=== Brief ===
Look below for the line with "Would you write" and the line with "What words are"; repeat exactly those two lines and all lines between them, but no pictures.

=== Information shown ===
· · · · ·
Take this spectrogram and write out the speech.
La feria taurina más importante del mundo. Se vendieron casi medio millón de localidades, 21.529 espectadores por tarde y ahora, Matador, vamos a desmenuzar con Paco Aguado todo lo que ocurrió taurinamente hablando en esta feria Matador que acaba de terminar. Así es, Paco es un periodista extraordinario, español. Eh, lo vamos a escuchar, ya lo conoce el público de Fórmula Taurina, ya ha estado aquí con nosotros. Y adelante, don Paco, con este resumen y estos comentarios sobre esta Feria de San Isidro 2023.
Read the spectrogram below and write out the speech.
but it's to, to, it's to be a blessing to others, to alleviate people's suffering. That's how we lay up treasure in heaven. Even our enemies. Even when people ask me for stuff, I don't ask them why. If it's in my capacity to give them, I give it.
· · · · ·
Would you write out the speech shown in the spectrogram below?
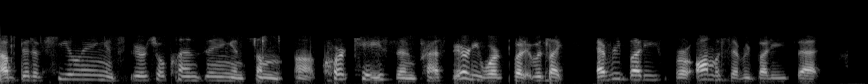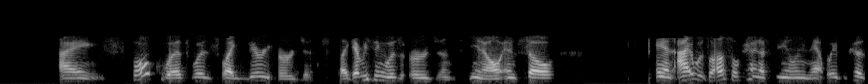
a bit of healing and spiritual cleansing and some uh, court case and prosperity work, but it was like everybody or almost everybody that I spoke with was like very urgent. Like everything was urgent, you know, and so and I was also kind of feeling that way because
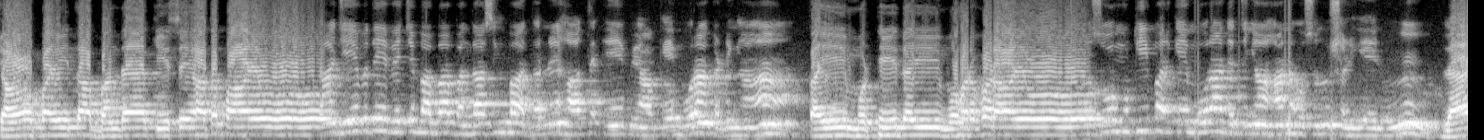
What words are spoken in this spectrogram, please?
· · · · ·
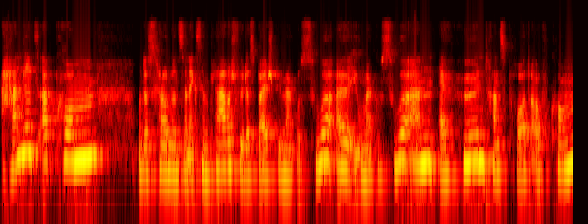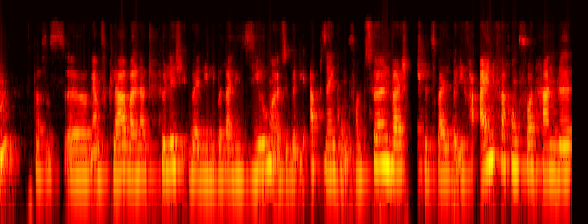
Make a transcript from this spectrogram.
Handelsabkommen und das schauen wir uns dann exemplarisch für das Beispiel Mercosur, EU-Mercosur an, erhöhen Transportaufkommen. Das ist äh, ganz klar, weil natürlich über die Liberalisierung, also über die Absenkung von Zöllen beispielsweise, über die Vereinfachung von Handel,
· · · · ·
=== Answer for this exercise ===
Would you write out the speech shown in the spectrogram below?
a bit of healing and spiritual cleansing and some uh, court case and prosperity work, but it was like everybody or almost everybody that I spoke with was like very urgent. Like everything was urgent, you know, and so and I was also kind of feeling that way because
What words are spoken in this spectrogram, please?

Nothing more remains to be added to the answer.